From the line that holds "Would you write" to the end of the records, reproduce every line exactly. No pictures.
Raw data below:
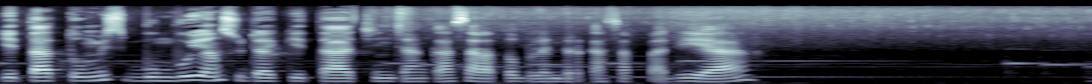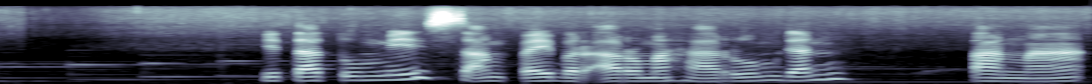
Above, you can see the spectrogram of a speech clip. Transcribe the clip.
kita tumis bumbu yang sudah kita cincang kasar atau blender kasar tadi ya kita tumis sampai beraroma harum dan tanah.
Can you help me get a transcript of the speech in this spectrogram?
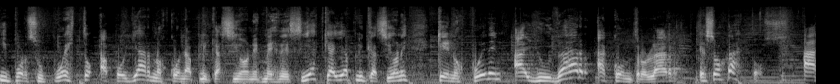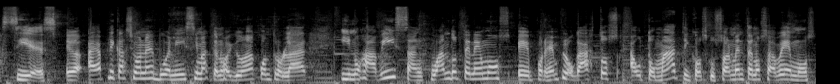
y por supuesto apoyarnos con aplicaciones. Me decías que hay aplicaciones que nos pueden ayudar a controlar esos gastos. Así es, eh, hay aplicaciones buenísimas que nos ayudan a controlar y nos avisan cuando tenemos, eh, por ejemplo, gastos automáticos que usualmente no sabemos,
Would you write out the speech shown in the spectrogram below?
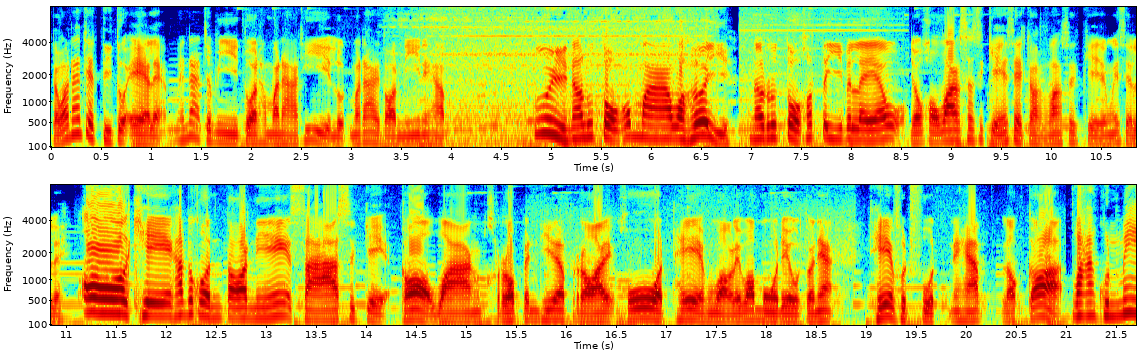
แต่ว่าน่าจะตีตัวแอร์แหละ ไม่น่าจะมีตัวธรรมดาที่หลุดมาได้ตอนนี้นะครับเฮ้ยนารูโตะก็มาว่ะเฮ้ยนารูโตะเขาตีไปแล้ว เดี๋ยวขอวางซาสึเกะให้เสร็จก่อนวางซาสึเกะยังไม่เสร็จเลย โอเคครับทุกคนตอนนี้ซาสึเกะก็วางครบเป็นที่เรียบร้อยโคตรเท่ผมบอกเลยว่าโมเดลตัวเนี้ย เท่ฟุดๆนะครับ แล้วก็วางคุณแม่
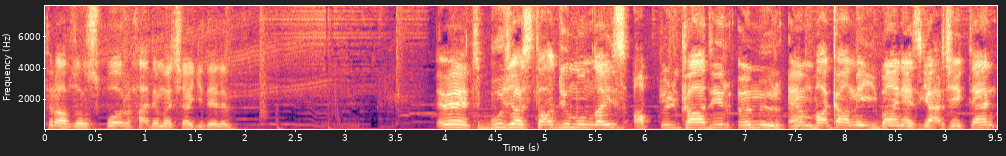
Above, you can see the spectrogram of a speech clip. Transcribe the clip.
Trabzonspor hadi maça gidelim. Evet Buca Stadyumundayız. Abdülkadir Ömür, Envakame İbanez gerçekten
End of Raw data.
§ Problem solution
Would you write out the speech shown in the spectrogram below?
แต่ว่าน่าจะตีตัวแอร์แหละ ไม่น่าจะมีตัวธรรมดาที่หลุดมาได้ตอนนี้นะครับเฮ้ยนารูโตะก็มาว่ะเฮ้ยนารูโตะเขาตีไปแล้ว เดี๋ยวขอวางซาสึเกะให้เสร็จก่อนวางซาสึเกะยังไม่เสร็จเลย โอเคครับทุกคนตอนนี้ซาสึเกะก็วางครบเป็นที่เรียบร้อยโคตรเท่ผมบอกเลยว่าโมเดลตัวเนี้ย เท่ฟุดๆนะครับ แล้วก็วางคุณแม่
Above, you can see the spectrogram of a speech clip. Transcribe the clip.
Trabzonspor hadi maça gidelim. Evet Buca Stadyumundayız. Abdülkadir Ömür, Envakame İbanez gerçekten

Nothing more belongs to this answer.